Some natives are quietly working to change the law and permit them to guide non-native trophy hunts for polar bears as a way to bring income into villages. State and federal authorities in Alaska have indicated support for this idea as a way to gain overall management control of polar bears. Other natives, however, vigorously oppose the idea. They fear such a move ultimately could compromise public support for native subsistence hunting, fishing and whaling rights.
Of more immediate concern to the future of the bear are the policies of Russia. In the 1950s, the Soviet Union pioneered protection for polar bears, allowing no hunting at all. An estimated 60% of the bears that range into Alaska also wander across Russia, and U.S. officials say they have been notified that the Russians intend to resume trophy hunting of bears to bring in tourist dollars.
Here in Barrow, darkness has fallen. Benny Akootchook assumes the night shift of the Wildlife Department’s polar bear patrol.
His is the Arctic of the storybooks--an electric green aurora of Northern Lights flares horizon-to-horizon across sky shot with stars, and the strange luminescence flickers off the ice and snow.
South of town, on the edge of the Arctic Ocean, where fantastic blocks of ice could easily hide a bear, or a hundred bears, Akootchook stops the pickup and steps out.
Akootchook unexpectedly whoops and whistles. This is not official polar bear patrol policy, but a burst of felicity from a man expressing innocent fondness for his distant place in the world. “Ha Ha. No polar bears. When I am out, the polar bears go away. I cause them no problems, they give me a break.

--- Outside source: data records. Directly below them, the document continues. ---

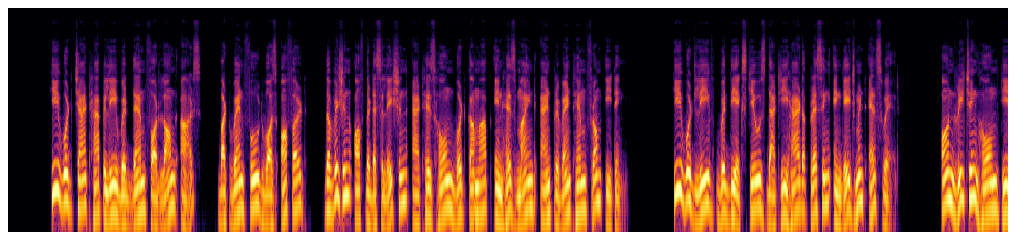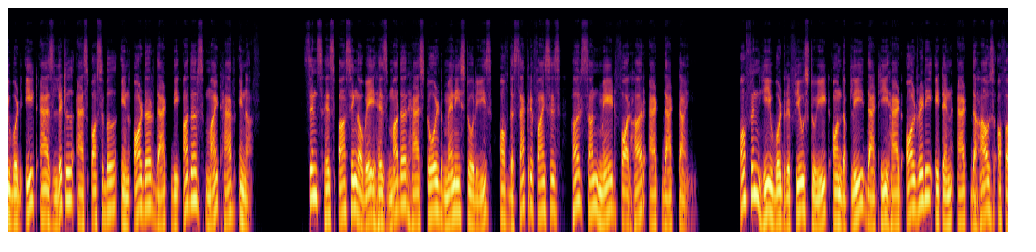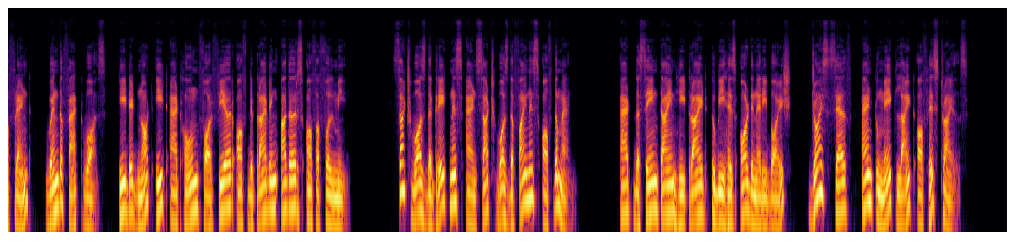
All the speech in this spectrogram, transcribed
He would chat happily with them for long hours, but when food was offered, the vision of the desolation at his home would come up in his mind and prevent him from eating. He would leave with the excuse that he had a pressing engagement elsewhere. On reaching home he would eat as little as possible in order that the others might have enough. Since his passing away his mother has told many stories of the sacrifices her son made for her at that time. Often he would refuse to eat on the plea that he had already eaten at the house of a friend, when the fact was, he did not eat at home for fear of depriving others of a full meal. Such was the greatness and such was the fineness of the man. At the same time he tried to be his ordinary boyish, joyous self and to make light of his trials.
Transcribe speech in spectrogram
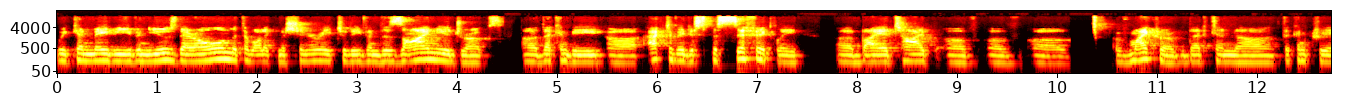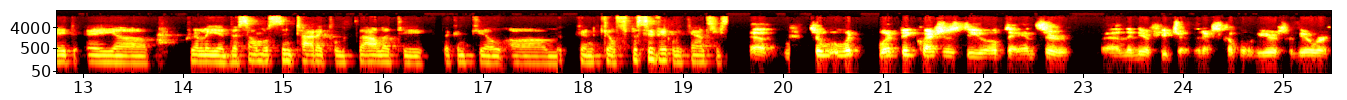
we can maybe even use their own metabolic machinery to even design new drugs uh, that can be uh, activated specifically uh, by a type of, of, of, of microbe that can, uh, that can create a uh, really a, this almost synthetic lethality that can kill, um, can kill specifically cancers. Yeah. So what, what big questions do you hope to answer uh, in the near future, the next couple of years with your work?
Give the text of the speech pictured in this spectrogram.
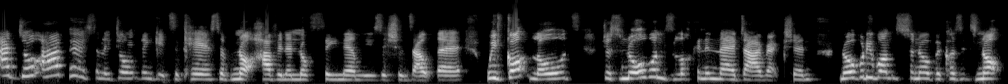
I don't. I personally don't think it's a case of not having enough female musicians out there. We've got loads, just no one's looking in their direction. Nobody wants to know because it's not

Ha ha. Too bad there are no trees here, eh?, to make some scenery for us. . . . Let’s go. We’ll keep those polar bears away.”